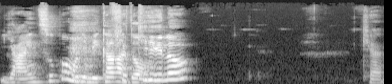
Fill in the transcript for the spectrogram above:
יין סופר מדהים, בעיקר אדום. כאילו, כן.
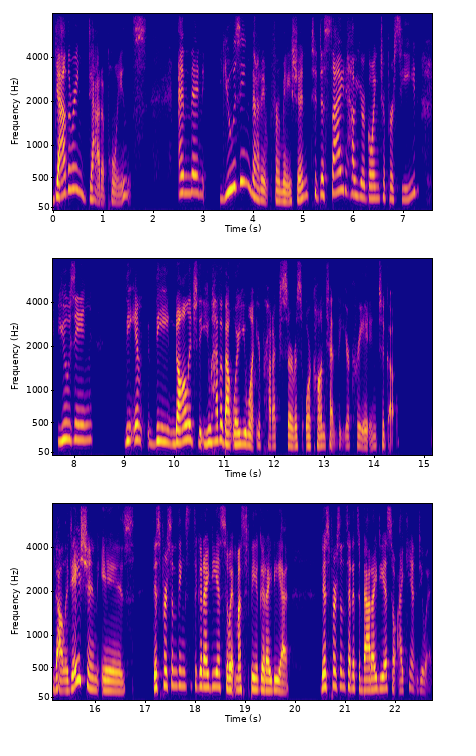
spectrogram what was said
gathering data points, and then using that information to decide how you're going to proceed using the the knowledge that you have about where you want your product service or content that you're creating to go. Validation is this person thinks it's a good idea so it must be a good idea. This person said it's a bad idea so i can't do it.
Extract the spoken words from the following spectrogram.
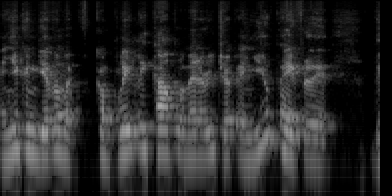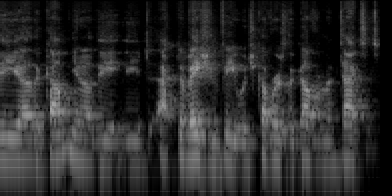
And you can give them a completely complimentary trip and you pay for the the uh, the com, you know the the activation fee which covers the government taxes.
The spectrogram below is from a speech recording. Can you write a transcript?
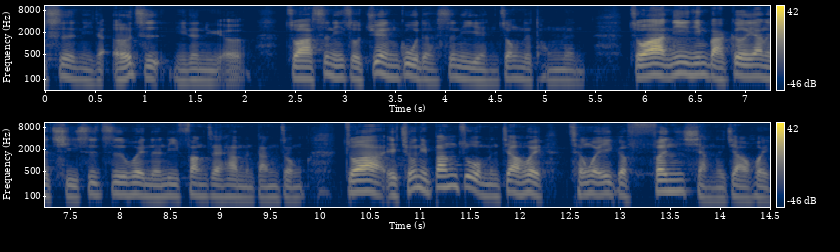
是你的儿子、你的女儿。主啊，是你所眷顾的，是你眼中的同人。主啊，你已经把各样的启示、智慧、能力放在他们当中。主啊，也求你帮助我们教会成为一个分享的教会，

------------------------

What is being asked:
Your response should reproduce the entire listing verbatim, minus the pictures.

Exercise answer:
Fill in the transcript for the spectrogram above:
יין סופר מדהים, בעיקר אדום. כאילו, כן.
spectrogram what was said
gathering data points, and then using that information to decide how you're going to proceed using the the knowledge that you have about where you want your product service or content that you're creating to go. Validation is this person thinks it's a good idea so it must be a good idea. This person said it's a bad idea so i can't do it.
Extract the spoken words from the following spectrogram.
And you can give them a completely complimentary trip and you pay for the the uh, the com, you know the the activation fee which covers the government taxes.
The spectrogram below is from a speech recording. Can you write a transcript?
是你的儿子、你的女儿。主啊，是你所眷顾的，是你眼中的同人。主啊，你已经把各样的启示、智慧、能力放在他们当中。主啊，也求你帮助我们教会成为一个分享的教会，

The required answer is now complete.